After the removal of the ROK from the white country category, exports from Japan to the ROK will be subject to catch-all regulations. The catch-all regulation is a system that requires export approval for unlisted goods (other than goods and technologies that require approval at the time of export), when an exporter (1) is aware that these goods or technologies will be used for the development, manufacture, use or storage of WMD or conventional weapons, or (2) is informed by the METI that an application for approval should be submitted. The purpose of the catch-all regulation systems is to require export licenses for exports that contribute to the development of WMD or conventional weapons, even if they are unlisted goods. In other words, if it is determined that the transaction of certain non-listed goods does not lead to diversion risks, the exporter may export. In terms of reducing the risk of circumventing exports, an important reference point in reviewing export applications is whether recipient countries have an adequate level of export control systems, including catch-all regulation systems.

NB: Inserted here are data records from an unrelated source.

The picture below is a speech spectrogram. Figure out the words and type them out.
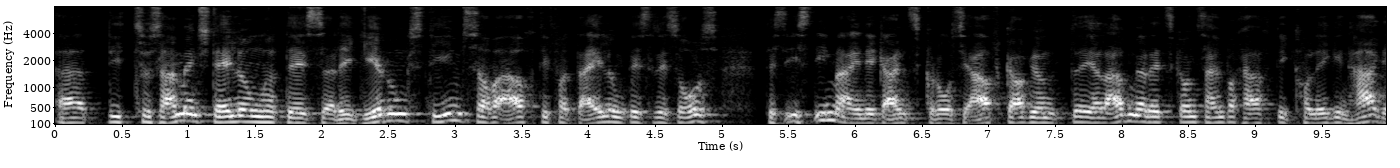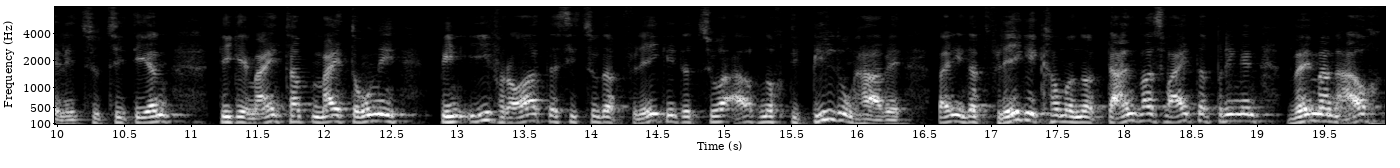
Äh, die Zusammenstellung des Regierungsteams, aber auch die Verteilung des Ressorts, das ist immer eine ganz große Aufgabe. Und erlauben mir jetzt ganz einfach auch die Kollegin Hageli zu zitieren, die gemeint hat, Mai Toni, bin ich froh, dass ich zu der Pflege dazu auch noch die Bildung habe. Weil in der Pflege kann man nur dann was weiterbringen, wenn man auch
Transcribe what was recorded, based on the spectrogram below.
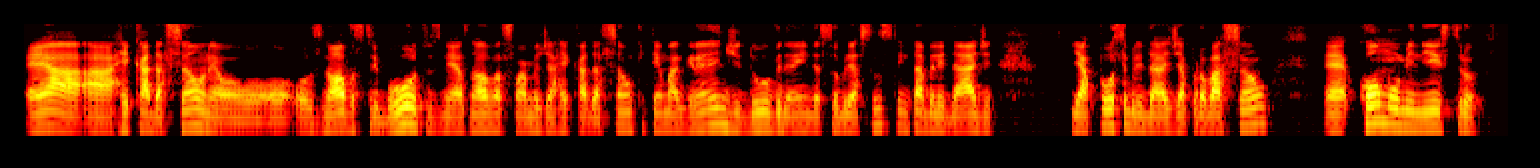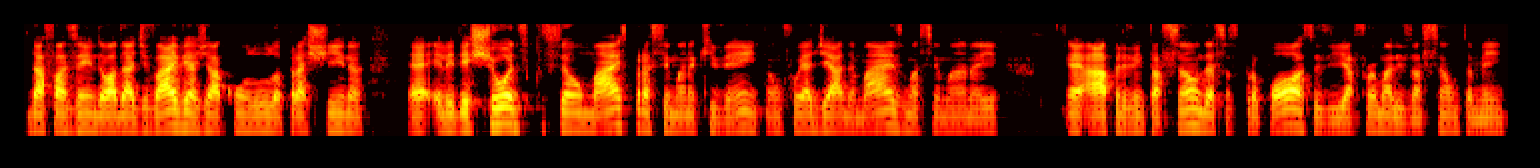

As we have seen, the update of export control licensing policies and procedures is not the introduction of embargo measures against the ROK. With no risks of military use or circumventing exports, it is possible to export the three items to the ROK subject to individual review. Even if the ROK is excluded from the white list, it is still possible to export non-listed goods to the ROK if it is determined that there is no risk of military use or circumventing exports. Therefore, it would be also incorrect to argue that the Japanese measures are against WA which requires that export controls should not impede "bona fide civil transactions," because only exports which do not fall under "bona fide civil transaction" are banned. The purpose of the update by the Japanese government is against the risk of diversion which would have security implications, and the impacts of the update will be limited on civil transactions.
By updating its licensing policies and procedures on export control, the Japanese government expects that the ROK export control system and its implementation will meet international standards. The international standardization of export control, of course, also contributes to the foundation of free and sound trade in the high-tech sector by leveling the playing field.
The Japanese government's latest measures are neither aimed at turning a blind eye to the free trade system nor at protectionist measures. Rather, it would be thought that Japan, through mitigating security risks associated with high-tech trade by advancing the leveling of export control, seeks to strengthen the foundation of the free trade system.
(July 12, 2019)